More and more often Natti came up to Cape Ann. Being the editor for a woman who was probably the best known children’s book author at the time meant helping the author do the canning, which the two women did outside in an enormous copper pot, so that Burton would have more time to work on her books.
At one point Burton and Demetrios gave a party (they gave many parties, always a muti-national gathering; Demetrios would insist Russian, Greek, French and English guests all sing a song in their native language) which young Robert Natti, a local Finn on leave from the war for two weeks, attended. Like many of the local boys, he’d been spending some of his leave posing for Demetrios. Although he returned to the war, two years later Robert and Lee married, and Lee became a full-time Lanesville resident. She subsequently joined Virginia Lee Burton’s Folly Cove Designers, a guild of the thirty or so local women – and some men – designing and producing high quality block printed textiles.
From 1941 to 1969 the group met once a month in Burton’s barn.
“As you worked on a design,” Natti explained, “the group would see it; ultimately a finished design was shown to a jury of the designers; if they approved, you could print it.”
Of the thirty or more designers, some stayed for two years, some stayed a long time, “but Ginny was the priestess.”

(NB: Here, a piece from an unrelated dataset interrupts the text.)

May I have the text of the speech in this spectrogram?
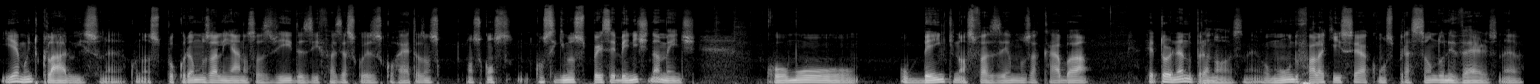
E é muito claro isso, né? Quando nós procuramos alinhar nossas vidas e fazer as coisas corretas, nós nós cons conseguimos perceber nitidamente como o bem que nós fazemos acaba retornando para nós. Né? O mundo fala que isso é a conspiração do universo, né?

“She had very high standards,” the same standards, Lee Natti claimed, as any of the great artists living and working in Lanesville.
It was an amazing time: local people, many of them Finns who had come to work in the quarry industry, not only posed for world renowned artists and sculptors, but swam with them in the quarries and sunbathed on the Folly Cove rocks together. Walker Hancock, National Medal of Art and Medal of Freedom recipient, the sculptor who produced such significant national works as an altar at the National Cathedral in Washington D.C. and the Pennsylvania Railroad World War II Memorial, Angle of the Resurrection, in Philadelphia, settled in Lanesville after coming here to study with Charles Grafly. (as did George Demetrios and other prominent sculptors.) Local young man Eino Natti posed in those first years for Walker Hancock, a bust which won the artist the prestigious Prix de Rome early in his career.
Hancock married Lee Natti’s sister-in-law, Saima Natti, and became, in spite of his national profile, a quiet resident of the far-north Gloucester community. Hancock worked on sculptures with immense national significance, but he also designed the new spire for the Lanesville Congregational Church.
Lee Natti went on to be an acclaimed children’s book author herself. A long shelf of her books, some illustrated by Barbara Cooney, published in English and Japanese extends over her desk, the length of it.
She has spent her adult life beside a beautiful quarry in Lanesville; her neighbor at the next quarry was her sister-in-law Saima and her husband Walker Hancock. Lee Natti has two Hancock busts of her husband, one when Robert was a young man, and another when he was seventy-seven, both treasures, both monuments to the richly embroidered Finnish and artistic lives lived together in Lanesville.
Here is Lee Natti’s favorite recipe, a blueberry cake from yet another Cape Ann children’s book – and a cookbook – author, Ruth Holberg, who lived in Rockport.
As Natti says of the cake, “It may seem silly to use a roasting pan for a blueberry cake, but to take it to a potluck, it works very well.”
Cape Ann Blueberry Cake
from 1700, originally from Ruth Holberg’s recipes
(Makes large amount Use roasting pan sprayed with Pam. Use large bowl and big wooden spoon (easier than electric mixer!)
1 cup shortening
2 1/2 cups sugar
1 cup milk
5 tsp. baking powder
1 tsp salt
5 cups flour
3 cups blueberries
Preheat oven to 350 degrees. Spray a roasting pan with Pam.
Cream shortening and sugar together. Beat in eggs one at a time. Add the milk.
Sift together the dry ingredients. Add to the batter and mix well. Stir in the blueberries. Sprinkle all with cinnamon-sugar and bake for 50 minutes if berries are fresh and you are using a convection oven. In a regular oven with frozen berries bake it for 55 – 60 minutes.